Martin Luther King Jr. ↠ 0 Free read
Us boycott his pivotal role in the civil rights demonstrations in Washington DC and his complex relationship with the Kennedy brothers LBJ Malcolm X and numerous other leading figures of the day.

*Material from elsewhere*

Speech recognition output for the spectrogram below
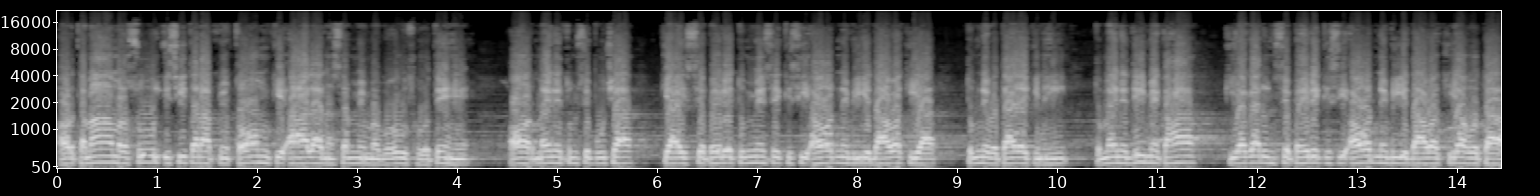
اور تمام رسول اسی طرح اپنی قوم کے اعلیٰ نصب میں مبعوث ہوتے ہیں۔ اور میں نے تم سے پوچھا، کیا اس سے پہلے تم میں سے کسی اور نے بھی یہ دعویٰ کیا؟ تم نے بتایا کہ نہیں۔ تو میں نے دل میں کہا کہ اگر ان سے پہلے کسی اور نے بھی یہ دعویٰ کیا ہوتا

Disclosure I own the physical book of this but I consumed it via its Grammy winning audiobook instead Why 1 It s narrated by LeVar Burton the former host of Reading Rainbow there s a reason kids listened to him and wished they knew how to read and it s because he makes whatever he s saying jump to life2 It s peppered with clips or full recordings of numerous speeches by Dr King himself Some you ve doubtless heard before like his I have a dream speech or even his I ve been to the mountaintop address but some you likely have not his speech at the rally before the start of the Montgomery bus boycott is a moving example In all cases these words take new meaning when put into the context of King s life the progress of his actions and of his thoughtsIn modern America Dr King has a mythical uality surrounding him some in my generation are liable to see his work as merely inevitable having never known an America divided de jure by segregation To the young student of civil rights this narrative of King s life his development and his impact as a civil rights leader is truly fresh revealing with gripping immediacy the struggle at each step of the journey from Montgomery to Albany to Salem to Chicago and beyondAnd yet even to those who are well versed in the civil rights movement who can name prominent figures like Roy Abernathy and Fred Shuttlesworth or key opponents like Bull Connor there is still a depth of detail into King s personal development that speaks directly to mainline uestions of ethics morality and the human conditionFor example early in his development at Morehouse College where he enrolled at the age of 15 King faced a dilemma suaring his religious upbringing and belief with intellectual rigor and modern sciences Guided by the models of Dr Benjamin Mays president of Morehouse and Rev George Kelsey prominent African American theologian King came to suare these influences becoming a man both of great intellect and unshakable faith This internal dialogue of his is profound and is of great value to any student who asks such uestionsAnother moment of interest is the conflict between King s devotion to the principles of non violence and the ideologies of other leaders like Malcolm X and Stokely Carmichael I never even considered how MLK might feel about the notion of black power but the result is fascinating and was another highlight of this storyLater in his life King became an outspoken critic of the Vietnam War and this chapter grapples with bedrock uestions about the role of US military might in the global community the growth of the military industrial complex the conflict between solving domestic problems and engaging military actions abroad and numerous other ethical dilemmas that have emerged in the globalized world He roots the problem to materialism in a fascinating way and one that is movingI cried at the end of this book gripped by the passion the faith and the mission of Dr King s life and message Yes it s easy to let MLK day pass with a gee he was a good guy attitude but to learn about him is a truly enriching pursuit and this book is an excellent introduction to a full life Please listen to this audiobook